The other thing that I learned is that a safe soul helps the physical life face desolation and persecution much more enduring.  My parents were far from being perfect in living a Christian life; but they were convinced that nothing happened without God’s knowledge and direction.  In spite of being persecuted, having lost several homes and lands, their business and two children, they kept on believing that God would change their lot and He did.  I was nine years old when my world caved in overnight.  Right after school was dismissed, my friends threw stones at me, called me names, reported lies and had me trashed by my own father in their presence.  It was not for my faith but for being a German in Poland with being second best in class and a German girl who first best.  All the Germans were imprisoned and mistreated, except my father who was a Polish soldier fighting the Germans and our mother that went hiding with us until the Poles surrendered our part of Poland to the Russians.   During these days, nothing had any value to us but to stay alive and get out of that part of the world where hatred breathed hatred.  It was prayer that carried my mother and our grandmother through this unforgettable time.  Night after night they came looking for us and could not find us.  We felt like the arms of heaven had surrounded us and kept us safe.

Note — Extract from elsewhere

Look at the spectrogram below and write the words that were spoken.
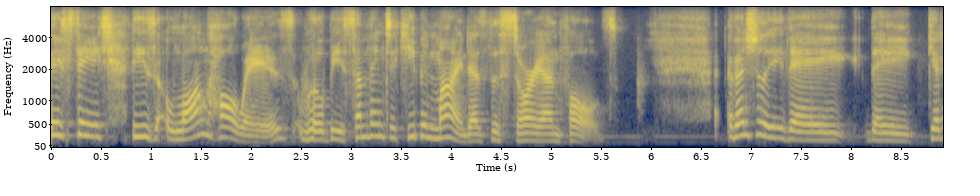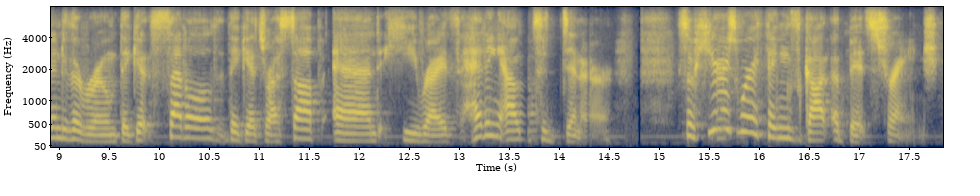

I always wanted to stay alive and remain here on earth because this is the only time where I can fulfill the purpose God had intended for me, when He created or designed all things before the world came into being (Eph. 1:4; 2:10).  According to Jesus, life on earth was the most important period in a person’s time.  In fact, it was irreplaceable (Mt. 16:26).  God himself loved this earthling so much that He sent His Son to save him (Jn. 3:16).  Jesus, Himself, prayed to the Father not to remove his followers from the earth as quickly as He was, because the rest of mankind would have been deprived of the reason why God had created man and the world in the first place (Jn. 17).  Man made a mistake, but God does not want him to pay for it forever (II Pe. 3:9).  Man does not have to enshrine himself into Satan’s halls (Jn. 3:17-18).  Jesus, Himself, was heartbroken when He lost one to Satan (Jn. 17:12).  This life is our gift of grace from God to turn our life around and live up to our Creator’s expectation.

Consider this fact that God stopped creating on the sixth day and all his work was finished (Gen. 2:1-3).  Then take into account that Christ and the Father are one, hence a member of “The Us,” the Creating Team (Jn. 14:10-20; Gen. 1:26).  Add Jesus’ claims, “Before Abraham was, I am” (Jn. 8:58) and “Father glorify me in your presence with the glory I had with you before the world began” (Jn. 17:5).  The place Christ went to prepare for his followers had already been created during creation (Mt. 25:34) and so was the place for the devil and his followers (Mt. 25:41).  If we add it all up then all life began before the world was created – even the life yet to be born.  Life began in creation and not in conception.  There is no greater crime committed against life than to terminate the body it requires to leave God’s mark on the world.  The safekeeping of the earthly beginning was entrusted to the woman until the child can decide.  After that each one must secure their own safety by placing their trust in Christ (Jn. 3:18-21).

The Psalmist declared that he could not flee from the presence of God (Ps. 139). Ultimately, all will face God in eternity, but in this life it is up to us to enter an agreement with Christ to protect us.  We live in enemy territory and we do by our own choice step outside the domain of God.  Like the Lost Son, we must come back home for the Father to reinstate us.  The Father, by his very holy nature, cannot enter pig territory.  Man, for the sake of his own safety, must make that move into God’s arms.